Applebee’s, whose first quarter comparable store sales declined 3.7%, has lost market share over the past few years.

 

Stewart said that the wood-fired grills and menu overhaul marks its most transformative product launch, and it kicks off a real transformation at the company.

“We look at this whole initiative as beginning to really change the story at Applebee’s,” Stewart said. “This one thing doesn’t change everything, but the franchisees and we have spent about $75 million in literally installing a wood fired grill in every single restaurant and literally teaching over 6,000 folks in the back of the house to cut steaks by hand. So that whole initiative--hand cut wood fired steaks which started this past Monday begins to change the story about Applebee’s and the trajectory of sales.”

 

Analysts are banking on a turnaround in the second half of 2016 for Applebee’s sales, which have been weighing down performance. “This should make the stock a more attractive opportunity for investors willing to look through what likely will be a challenged Q2,” according to Nomura’s Mark Kalinowski.

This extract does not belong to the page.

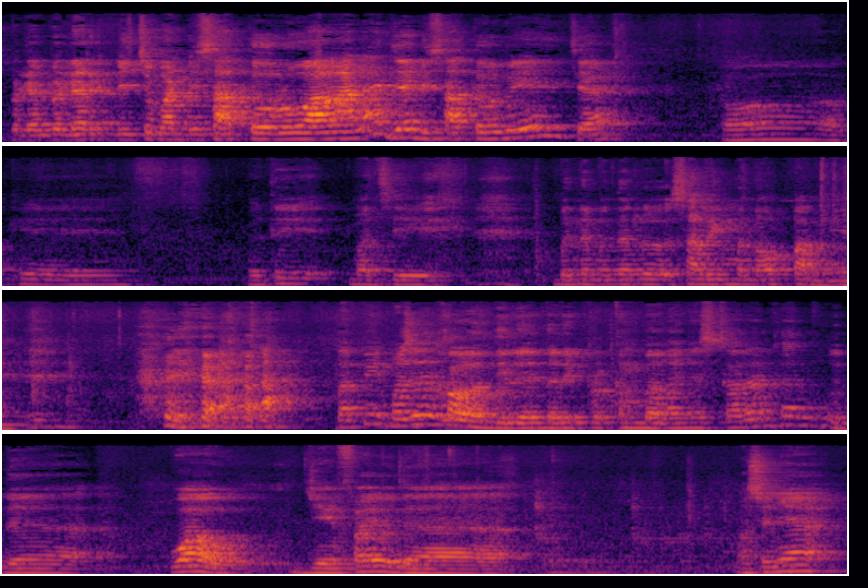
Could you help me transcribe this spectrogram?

“It starts with the experience you have when you go into the restaurant,” Stewart said. “So if the service is better and the food is better, you begin to think differently about the brand, you tell 5 people, those 5 people tell 20 people. And then our brand new advertising that started this past Monday reinforces that whole notion that things are different at Applebee’s. That’s how it starts. It takes time but I have every confidence in the world.”

Meanwhile, the company is “paying you to wait,” sporting among the highest dividend yields in its group.

As for the consumer? Stewart says it’s all about value.

“I think the consumer wants a $30 experience for $13.75. I do think there’s a tremendous focus on price-value. Maybe more today than five years ago. Nothing we can’t deliver.”